ABOUT THIS TASK: Exact copy, no pictures: return only the lines below from the line with "Mel spectrogram, 13.9" up to and including the line with "Log-frequency spectrogram of a recording, 3.4".

DATA SUPPLIED:
"""

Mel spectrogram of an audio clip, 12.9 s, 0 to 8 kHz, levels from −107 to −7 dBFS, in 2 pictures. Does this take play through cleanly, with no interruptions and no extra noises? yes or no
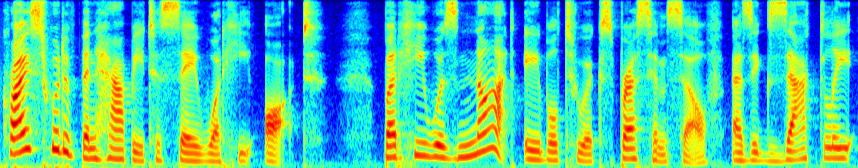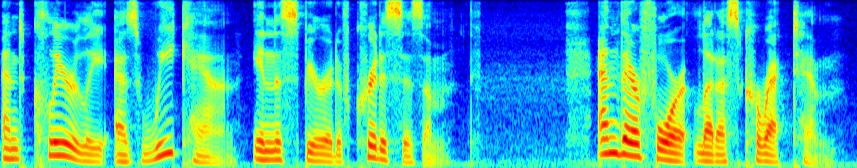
yes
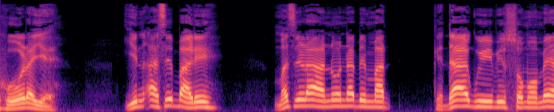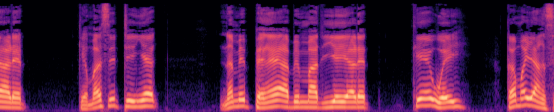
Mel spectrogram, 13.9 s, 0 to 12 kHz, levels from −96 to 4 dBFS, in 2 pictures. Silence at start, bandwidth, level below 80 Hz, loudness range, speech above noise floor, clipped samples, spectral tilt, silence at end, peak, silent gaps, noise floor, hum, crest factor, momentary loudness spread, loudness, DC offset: 0 s; 11 kHz; -58 dBFS; 3 LU; 58 dB; under 0.1%; -6 dB/octave; 0 s; 0 dBFS; none; -72 dBFS; none; 14 dB; 9 LU; -14 LUFS; under 0.1%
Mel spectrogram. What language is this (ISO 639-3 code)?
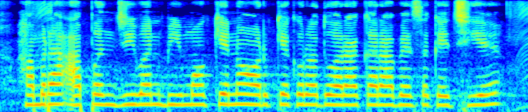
mai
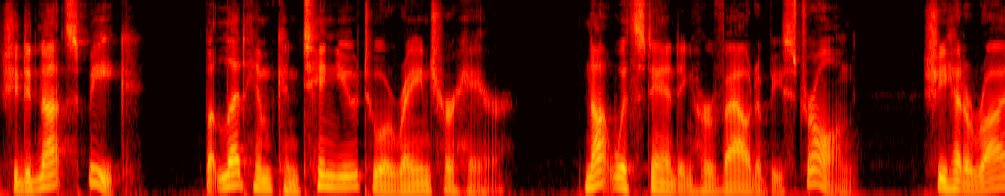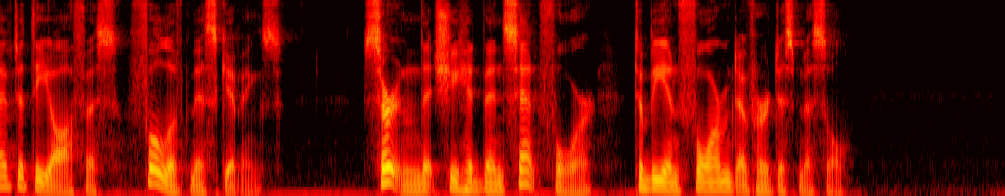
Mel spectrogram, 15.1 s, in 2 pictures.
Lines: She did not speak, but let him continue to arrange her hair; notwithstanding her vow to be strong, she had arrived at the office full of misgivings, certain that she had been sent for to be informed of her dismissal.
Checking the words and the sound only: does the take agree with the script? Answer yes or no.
yes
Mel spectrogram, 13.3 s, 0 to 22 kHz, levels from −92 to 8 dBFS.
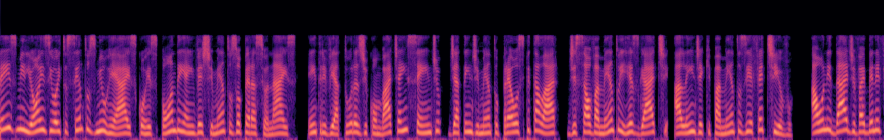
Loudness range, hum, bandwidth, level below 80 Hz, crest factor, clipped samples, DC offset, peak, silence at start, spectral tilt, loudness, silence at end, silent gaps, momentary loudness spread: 2 LU; none; 8 kHz; -48 dBFS; 16 dB; under 0.1%; under 0.1%; -4 dBFS; 0 s; -4.5 dB/octave; -19 LUFS; 0.05 s; 12.00-12.11 s; 6 LU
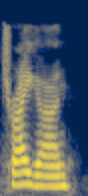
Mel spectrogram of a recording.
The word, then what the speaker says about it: Trigon: A demon named Trigon.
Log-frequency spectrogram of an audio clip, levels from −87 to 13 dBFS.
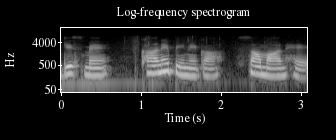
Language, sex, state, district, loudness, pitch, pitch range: Hindi, female, Himachal Pradesh, Shimla, -16 LUFS, 190 Hz, 180-225 Hz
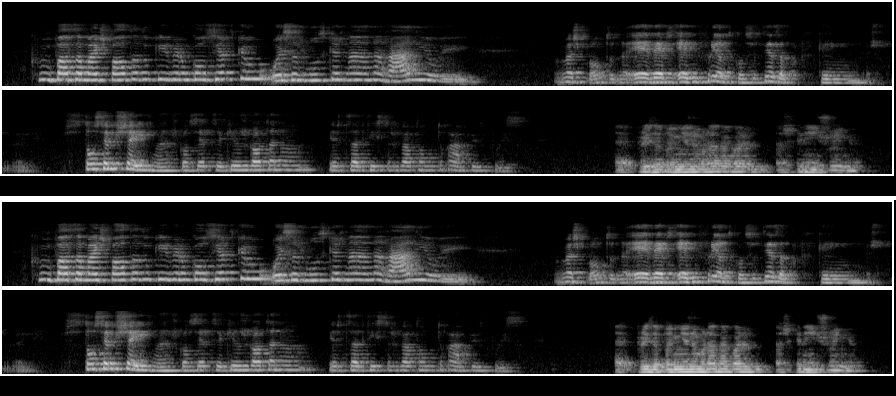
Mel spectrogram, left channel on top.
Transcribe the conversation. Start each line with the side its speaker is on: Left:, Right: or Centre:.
Centre: que me faça mais falta do que ir ver um concerto que eu ouço as músicas na, na rádio e... Mas pronto, né, é, deve- é diferente, com certeza, porque quem... as pessoas- Estão sempre cheios, não é? Os concertos aqui eles esgotam, no- estes artistas esgotam muito rápido, por isso
Right: eh, por
Centre: acredito
Right: exemplo, a minha
Centre: que
Right: namorada
Centre: seja.
Right: agora, acho que era em junho.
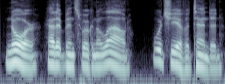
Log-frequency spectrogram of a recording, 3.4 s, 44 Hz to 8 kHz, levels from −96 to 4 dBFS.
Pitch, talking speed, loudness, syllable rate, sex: 140 Hz, 175 wpm, -19 LUFS, 5.1 syllables/s, male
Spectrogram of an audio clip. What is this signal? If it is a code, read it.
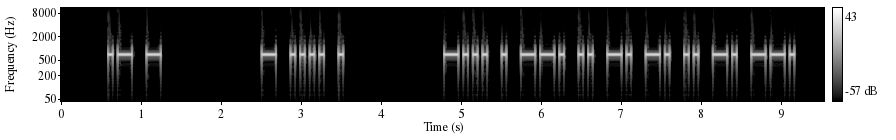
Morse code, heard as a keyed tone, about 20 wpm, 700 Hz. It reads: AT THE BEGINNING
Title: 3x Word-Spacing - Sets of 5 Words - 20wpm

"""

EXERCISE RESULT:
Mel spectrogram, 13.9 s, 0 to 12 kHz, levels from −96 to 4 dBFS, in 2 pictures. Silence at start, bandwidth, level below 80 Hz, loudness range, speech above noise floor, clipped samples, spectral tilt, silence at end, peak, silent gaps, noise floor, hum, crest factor, momentary loudness spread, loudness, DC offset: 0 s; 11 kHz; -58 dBFS; 3 LU; 58 dB; under 0.1%; -6 dB/octave; 0 s; 0 dBFS; none; -72 dBFS; none; 14 dB; 9 LU; -14 LUFS; under 0.1%
Mel spectrogram. What language is this (ISO 639-3 code)?
mai
Mel spectrogram, 15.1 s, in 2 pictures.
Lines: She did not speak, but let him continue to arrange her hair; notwithstanding her vow to be strong, she had arrived at the office full of misgivings, certain that she had been sent for to be informed of her dismissal.
Checking the words and the sound only: does the take agree with the script? Answer yes or no.
yes
Mel spectrogram, 13.3 s, 0 to 22 kHz, levels from −92 to 8 dBFS.
Loudness range, hum, bandwidth, level below 80 Hz, crest factor, clipped samples, DC offset, peak, silence at start, spectral tilt, loudness, silence at end, silent gaps, momentary loudness spread: 2 LU; none; 8 kHz; -48 dBFS; 16 dB; under 0.1%; under 0.1%; -4 dBFS; 0 s; -4.5 dB/octave; -19 LUFS; 0.05 s; 12.00-12.11 s; 6 LU
Mel spectrogram of a recording.
The word, then what the speaker says about it: Trigon: A demon named Trigon.
Log-frequency spectrogram of an audio clip, levels from −87 to 13 dBFS.
Language, sex, state, district, loudness, pitch, pitch range: Hindi, female, Himachal Pradesh, Shimla, -16 LUFS, 190 Hz, 180-225 Hz
Mel spectrogram, left channel on top.
Transcribe the conversation. Start each line with the side its speaker is on: Left:, Right: or Centre:.
Centre: que me faça mais falta do que ir ver um concerto que eu ouço as músicas na, na rádio e... Mas pronto, né, é, deve- é diferente, com certeza, porque quem... as pessoas- Estão sempre cheios, não é? Os concertos aqui eles esgotam, no- estes artistas esgotam muito rápido, por isso
Right: eh, por
Centre: acredito
Right: exemplo, a minha
Centre: que
Right: namorada
Centre: seja.
Right: agora, acho que era em junho.
Log-frequency spectrogram of a recording, 3.4 s, 44 Hz to 8 kHz, levels from −96 to 4 dBFS.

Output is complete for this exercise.